6 There is a court order to the effect that cross-examination material
7 should be provided to the Defence, I believe the words of the court are
8 "as soon as possible." We would just like to indicate that we have
9 received none so far and we would be grateful to receive that material
10 both for the witness tomorrow but also if possible for the witness for
11 Friday to receive that material if possible today.
12 That's all, Your Honour.
13 JUDGE LIU: Thank you very much. As for the first issue, that
14 a -- I believe that there is various ways for the parties to tender their
15 documents. Maybe when we render our decision concerning the documents
16 tendered through the bar table, that will be helpful also to the Defence
18 As for the provisional release, as I said that we are expecting
19 the parties to file their final briefs on the 16th of August and final
20 argument will be heard on Monday, 22nd August. So at that time the Bench
21 will consider the request of the provisional release but not before,
22 because we had a very tight schedule at our hands. And I also hope Mr.
23 Halilovic will be present during the final argument.
24 Well, as for the 68 disclosure, I believe Mr. Mettraux has said
25 what he wanted to say and it is in the record already. I understand so
1 long as the case is going on, the 68 -- Rule 68 matters will be with us.
2 As for the last matter, about material in the cross-examination,
3 it is true that the Bench made a decision and we delivered several oral
4 decisions concerning of this matter, and I hope that the parties could
5 treat this matter with the attitude of bona fide so as to facilitate the
6 proceedings of this trial. Yes, Mr. Morrissey.
7 MR. MORRISSEY: Just with respect to that last matter, I can
8 indicate that I think Mr. Re is proceeding with bona fides, he spoke to
9 me today. We have arranged in relation to tomorrow's witness that he
10 will give me such material tonight. I happen to know the Prosecution
11 have got a number of pressures on them and we appreciate that in the real
12 world, that in respect of this witness there is no doubt that he's made
13 the relevant efforts and that he's going to give me what I need tonight.
14 I think that's an example of what Your Honour refers to. We have no
15 suspicion about that. As long as I get it tonight, with respect to this
16 particular witness I'm happy.
17 JUDGE LIU: Thank you very much. It's very encouraging.
18 Are there any other matters on the parts of the Prosecution? Mr.

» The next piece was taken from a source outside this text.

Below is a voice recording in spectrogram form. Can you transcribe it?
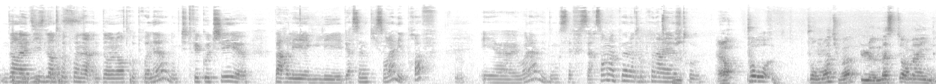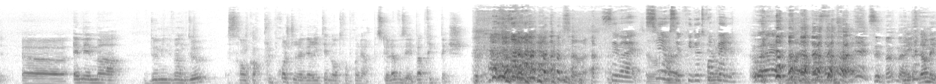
dans la vie de l'entrepreneur. dans l'entrepreneur. Donc tu te fais coacher euh, par les, les personnes qui sont là, les profs. Et euh, voilà, et donc ça, ça ressemble un peu à l'entrepreneuriat, je trouve. Alors, pour, pour moi, tu vois, le mastermind euh, MMA 2022 sera encore plus proche de la vérité de l'entrepreneur. Parce que là, vous n'avez pas pris de pêche. C'est vrai. Si, vrai. on s'est pris deux, trois pelles. Ouais. C'est pas mal. Mais, non, mais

20 [Prosecution counsel confer]
21 MR. WEINER: No, Your Honour, other than just in response to the
22 request for Rule 68, for the Court to please be advised and for the
23 record that Rule 68 is ongoing, that whenever we receive a list of
24 witnesses, we make checks on those witnesses. When witnesses are
25 definitely on the list, we run checks on those and if there is anything
1 that is Rule 68, it's provided. Thank you.
2 JUDGE LIU: Thank you. Thank you very much. Yes, Mr. Morrissey?
4 Well, I believe that's all for today's status conference, and I'm
5 looking forward to see you tomorrow for the next witness.
6 The hearing for this afternoon is adjourned.
7 --- Whereupon the hearing adjourned at 5.01 p.m.